In one of the hadiths (Prophetic Tradition), Prophet Muhammad s.a.w. mentioned that Muharram is one of the sacred months.
الزَّمَانُ قَدِ اسْتَدَارَ كَهَيْئَتِهِ يَوْمَ خَلَقَ السَّمَوَاتِ وَالأَرْضَ، السَّنَةُ اثْنَا عَشَرَ شَهْرًا، مِنْهَا أَرْبَعَةٌ حُرُمٌ، ثَلاَثَةٌ مُتَوَالِيَاتٌ ذُو الْقَعْدَةِ وَذُو الْحِجَّةِ وَالْمُحَرَّمُ، وَرَجَبُ مُضَرَ الَّذِي بَيْنَ جُمَادَى وَشَعْبَانَ
"The division of time has turned to its original form which was current when Allah created the Heavens and the Earths. The year is of twelve months, out of which four months are sacred: Three are in subsequent Zulkaedah, Zulhijjah and Muharram, and (the fourth is) Rajab of (the tribe of) Mudar which comes between Jumadith-Thaniyah and Sha’ban."
Hence, Ashura is one of the holiest days in the sacred month and Muslims observe it through expressing gratitude, fasting, performing prayers, and maximising good deeds.
Similarly, Yom Kippur is considered the holiest day of the year to be commemorated by the Jews. This is observed through a day-long-fast, intensive prayer and performing services in the synagogue. To observe the Day of Atonement, they refrain from executing any activities, these include wearing leather, applying makeup, washing or bathing, engaging in conjugal relations and many other routines except religious duties that focus on a relationship with the Divine.
For Muslims, Ashura is the time to continuously seek repentance and supplicate for our past sins to be forgiven. The Prophet s.a.w. said,
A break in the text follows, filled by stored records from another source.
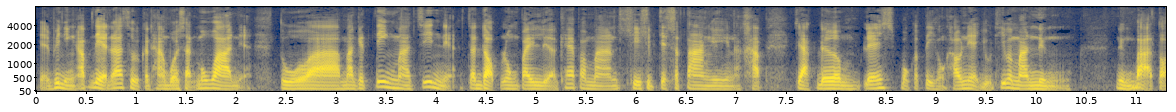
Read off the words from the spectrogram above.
เห็นพี่หนิงอัปเดตล่าสุดกับทางบริษัทเมื่อวานเนี่ยตัว Marketing Margin เนี่ยจะ drop ลงไปเหลือแค่ประมาณ 47 สตางค์เองนะครับ จากเดิม range ปกติของเขาเนี่ยอยู่ที่ประมาณ 1 1 บาทต่อ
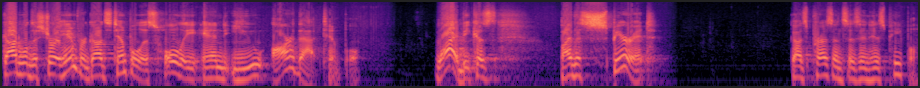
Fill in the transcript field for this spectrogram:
God will destroy him, for God's temple is holy, and you are that temple. Why? Because by the Spirit, God's presence is in his people.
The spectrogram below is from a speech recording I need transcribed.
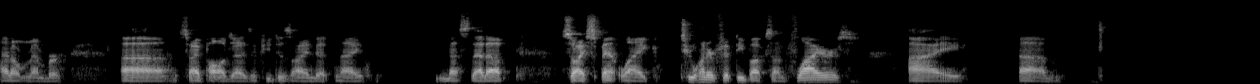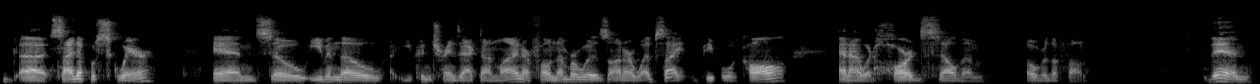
I don't remember. Uh, so I apologize if you designed it and I messed that up. So I spent like 250 bucks on flyers. I um, uh, signed up with Square. And so even though you couldn't transact online, our phone number was on our website. People would call and I would hard sell them over the phone. Then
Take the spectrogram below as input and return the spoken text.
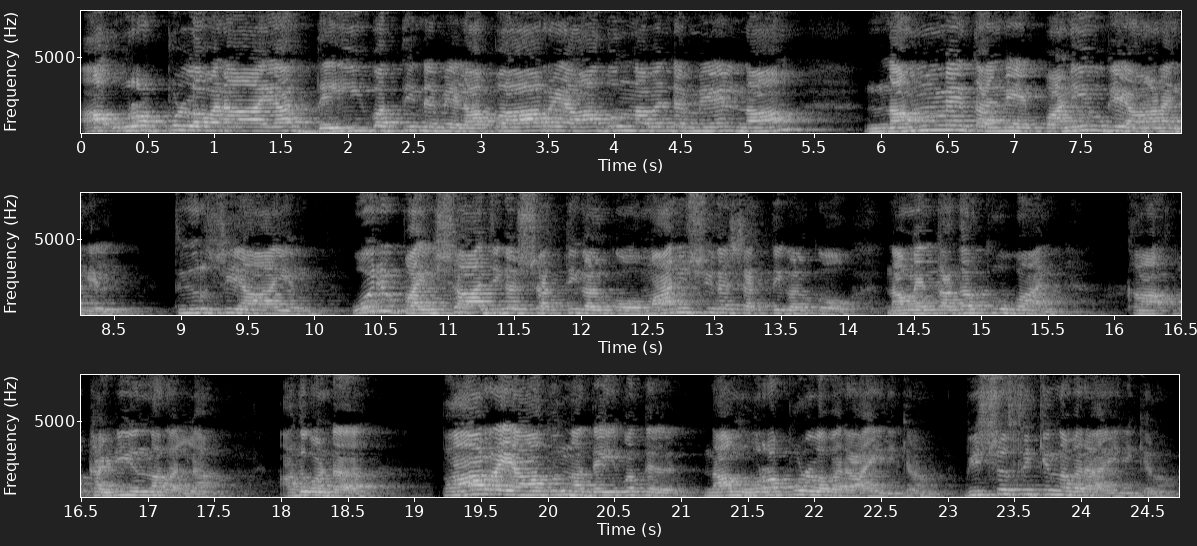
ആ ഉറപ്പുള്ളവനായ ദൈവത്തിന്റെ മേൽ ആ പാറയാകുന്നവന്റെ മേൽ നാം നമ്മെ തന്നെ പണിയുകയാണെങ്കിൽ തീർച്ചയായും ഒരു പൈശാചിക ശക്തികൾക്കോ മാനുഷിക ശക്തികൾക്കോ നമ്മെ തകർക്കുവാൻ കഴിയുന്നതല്ല. അതുകൊണ്ട് പാറയാകുന്ന ദൈവത്തിൽ നാം ഉറപ്പുള്ളവരായിരിക്കണം വിശ്വസിക്കുന്നവരായിരിക്കണം.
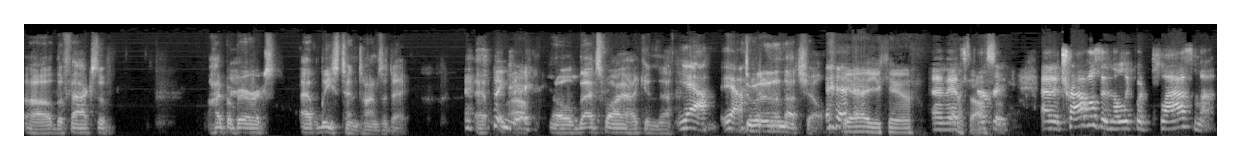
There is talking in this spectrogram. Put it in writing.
uh, the facts of hyperbarics at least 10 times a day. At, uh, so that's why I can uh, yeah yeah do it in a nutshell. yeah, you can. And it's that's perfect. Awesome. And it travels in the liquid plasma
صِيامُ يومِ عاشُوراءَ، إِنِّي أحْتَسِبُ على اللهِ أنْ يُكَفِّرَ السنَةَ التِي قَبْلَهُ
“Fasting on the Day of Ashura, I hope will expiate the sins of the previous year.”
It is a day to repair oneself and return to the pure state of being a good human. Likewise, Jews embody the spirit of atonement through renewing their relationship with God, enhancing spiritual connection by reading the Torah, increasing prayers and seeking forgiveness.
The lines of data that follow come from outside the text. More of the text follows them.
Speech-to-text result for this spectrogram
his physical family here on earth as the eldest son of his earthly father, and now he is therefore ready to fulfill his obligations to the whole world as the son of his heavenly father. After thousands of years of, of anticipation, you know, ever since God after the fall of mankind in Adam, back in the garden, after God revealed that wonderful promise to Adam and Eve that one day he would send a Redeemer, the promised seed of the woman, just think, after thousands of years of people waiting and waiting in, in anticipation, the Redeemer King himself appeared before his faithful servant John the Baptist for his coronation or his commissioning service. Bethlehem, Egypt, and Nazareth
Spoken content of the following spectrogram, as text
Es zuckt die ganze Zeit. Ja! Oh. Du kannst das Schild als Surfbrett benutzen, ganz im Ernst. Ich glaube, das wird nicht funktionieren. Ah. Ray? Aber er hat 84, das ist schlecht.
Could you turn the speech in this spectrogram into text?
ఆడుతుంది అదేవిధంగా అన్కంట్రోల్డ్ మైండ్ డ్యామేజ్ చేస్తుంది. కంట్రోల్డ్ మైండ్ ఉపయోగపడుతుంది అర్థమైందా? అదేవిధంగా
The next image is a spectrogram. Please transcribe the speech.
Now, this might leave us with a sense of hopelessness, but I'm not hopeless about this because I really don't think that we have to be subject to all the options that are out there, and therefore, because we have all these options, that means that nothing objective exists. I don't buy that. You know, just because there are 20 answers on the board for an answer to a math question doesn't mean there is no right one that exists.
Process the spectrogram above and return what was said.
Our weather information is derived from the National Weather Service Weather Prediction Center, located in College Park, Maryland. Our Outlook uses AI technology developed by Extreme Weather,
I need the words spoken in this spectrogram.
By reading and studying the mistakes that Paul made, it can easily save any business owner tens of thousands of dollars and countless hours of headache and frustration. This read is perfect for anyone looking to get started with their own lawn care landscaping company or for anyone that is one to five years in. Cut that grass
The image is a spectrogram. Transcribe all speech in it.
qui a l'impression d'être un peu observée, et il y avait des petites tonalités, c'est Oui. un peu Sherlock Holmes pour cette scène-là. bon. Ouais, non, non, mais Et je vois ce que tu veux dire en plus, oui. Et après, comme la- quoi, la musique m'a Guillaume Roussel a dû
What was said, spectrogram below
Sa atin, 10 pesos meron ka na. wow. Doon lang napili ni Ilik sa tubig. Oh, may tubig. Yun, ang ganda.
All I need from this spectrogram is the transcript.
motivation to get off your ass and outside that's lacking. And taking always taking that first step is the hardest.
Both Ashura and Yom Kippur are built on the need for introspection, returning gratitude to God and reflecting on one's attitude towards the Creator and His creations.
According to the Jewish tradition, just months after the people of Israel left Egypt in the year 2448 from creation (1313 BCE), they sinned by worshipping a golden calf. Prophet Musa a.s ascended Mount Sinai and prayed to God to forgive them. Hence, Yom Kippur was observed out of this event and therefore it is observed with a solemn manner.
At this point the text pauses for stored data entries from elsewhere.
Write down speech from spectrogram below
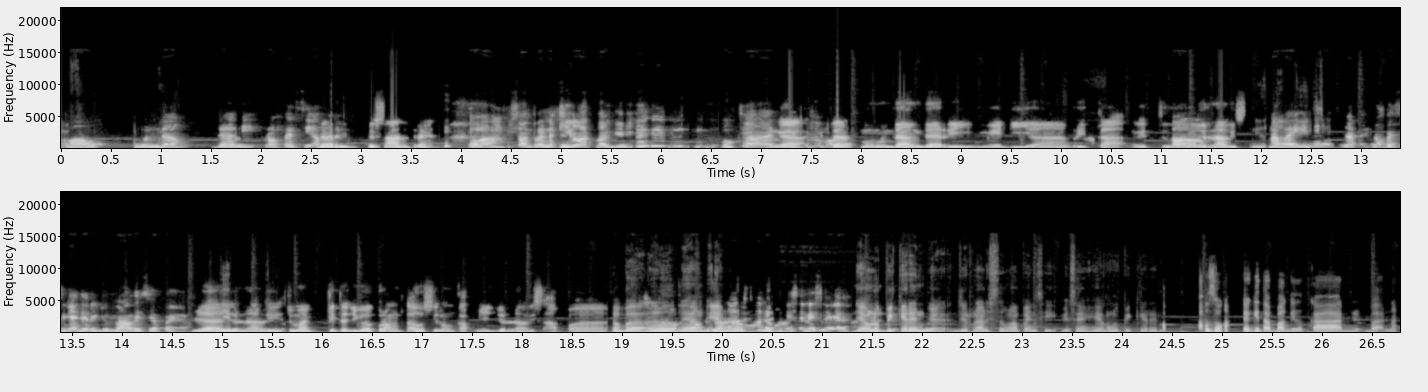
mau ngundang dari profesi apa? Dari pesantren. Wah, pesantrennya kilat lagi. Bukan. Enggak, Kita mengundang dari media berita gitu, Oh. jurnalis. mau- apa Jurnalis. ini berarti profesinya jadi jurnalis ya Pak ya? Ya, Iya. jurnalis. Cuma kita juga kurang tahu sih lengkapnya jurnalis apa. Coba Oh, lu yang yang lu, Jurnalis ya? yang lu pikirin deh, jurnalis tuh ngapain sih biasanya yang lu pikirin? Langsung aja kita panggilkan Mbak Nana.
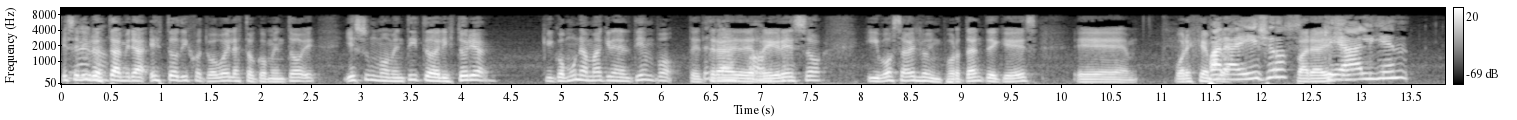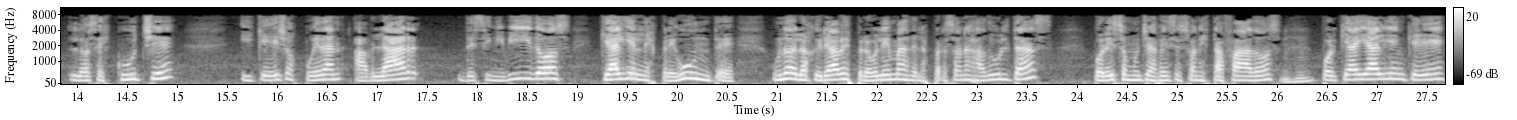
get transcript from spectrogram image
ese Claro. libro está, mira, esto dijo tu abuela, esto comentó, eh, y es un momentito de la historia que como una máquina del tiempo te Te trae de regreso y vos sabés lo importante que es, eh, por ejemplo, para ellos, para que ellos- alguien los escuche y que ellos puedan hablar desinhibidos, que alguien les pregunte. Uno de los graves problemas de las personas adultas, por eso muchas veces son estafados, porque hay alguien que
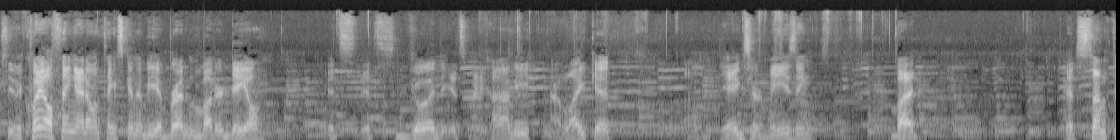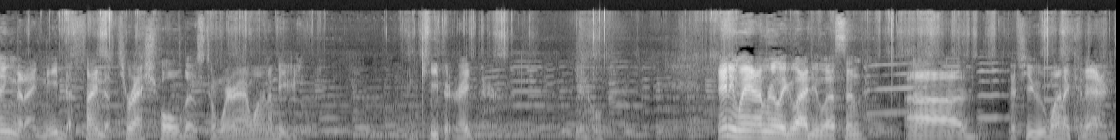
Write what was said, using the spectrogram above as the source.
See, the quail thing I don't think is going to be a bread and butter deal. It's it's good. It's my hobby. I like it. Um, the eggs are amazing, but it's something that I need to find a threshold as to where I want to be and keep it right there. You know. Anyway, I'm really glad you listened. Uh, if you want to connect,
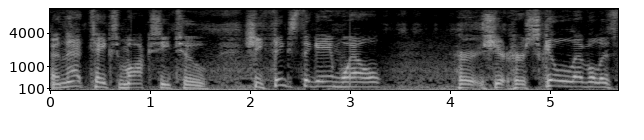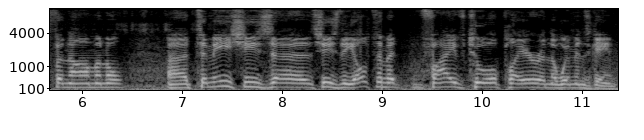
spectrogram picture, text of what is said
And that takes moxie too. She thinks the game well. Her she, her skill level is phenomenal. Uh, to me, she's uh, she's the ultimate five-tool player in the women's game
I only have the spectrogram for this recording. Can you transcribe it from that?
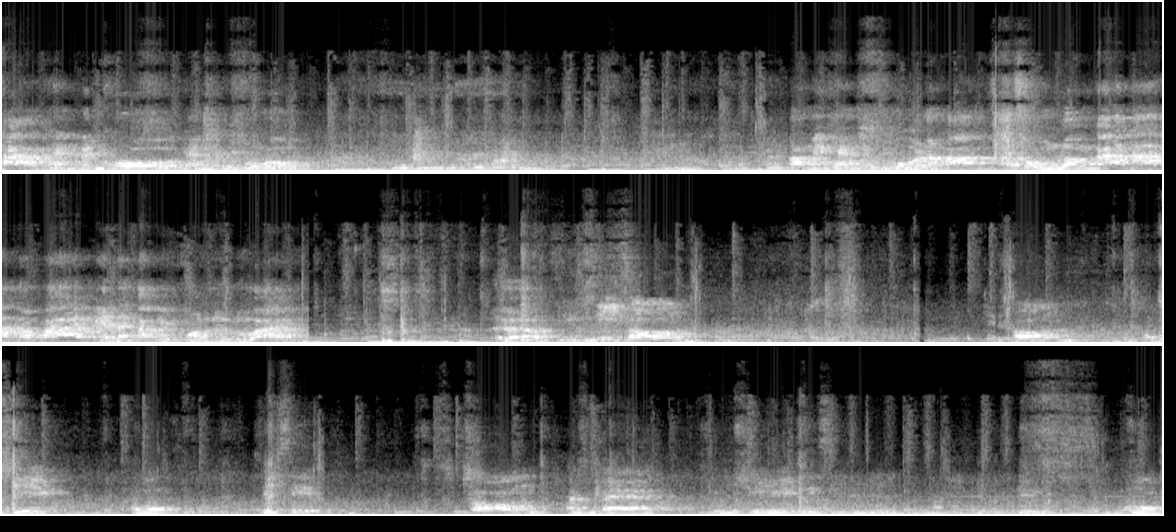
ค่ะ แข่งเป็นคู่ แข่งเป็นคู่ ตอนนี้แข่งเป็นคู่นะคะผสมรวมกันอะต่อไปเปลี่ยนให้กับอีกคนหนึ่งด้วยเริ่มสี่สองเจ็ดสองหกสิบหกสี่สิบสองแปดสิบแปดสี่สิบสี่สิบหก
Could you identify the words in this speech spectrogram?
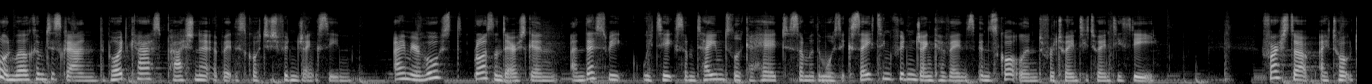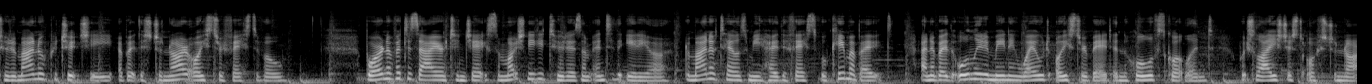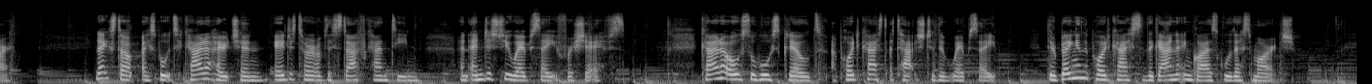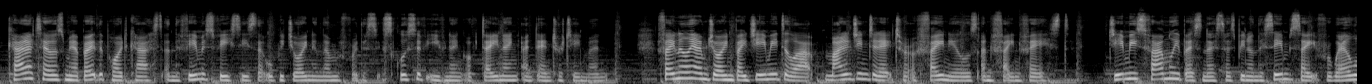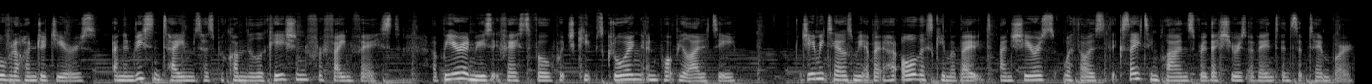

For Muslims, generally, Muharram is a mix of gratitude and grief. Ashura is also a day of mourning the martyrdom of Saiyyidina Hussein r.a, the son of the fourth caliph Saiyyidina Ali r.a. and the grandson of Prophet Muhammad s.a.w, who was killed in the battle of Karbala.
The Shiah tradition spends extensive time observing the tragedy. This includes storytelling, poetry recitation and provides a space for self-reflection.
If Ashura is observed outside of the commemoration of Yom Kippur, then why is it not observed on the same day and month in the Gregorian calendar?
This is because, unlike the Jewish calendar which continues to perform mathematical intercalation to remain in alignment with the solar calendar, the Islamic calendar sticks to its twelve lunar months. This calculation means that the Islamic calendar moves ahead of the solar calendar by about eleven days every year.
Nonetheless, the Muslim fast of Ashura will coincide with the Jewish fast of Tisha b’Av (Av 9th) next year in 2022. Both events carry the element of introspection and mourning.
Perhaps this can be a good opportunity for a dialogue between the two faith communities using the events above. Questions such as what does the idea of gratitude, empathy and suffering mean to us and them and how can sharing these stories help to create a better understanding, dispel misconception and confront disagreement respectfully between the two faith communities.
Before publication, this article was shared with interfaith friends of Harmony Centre.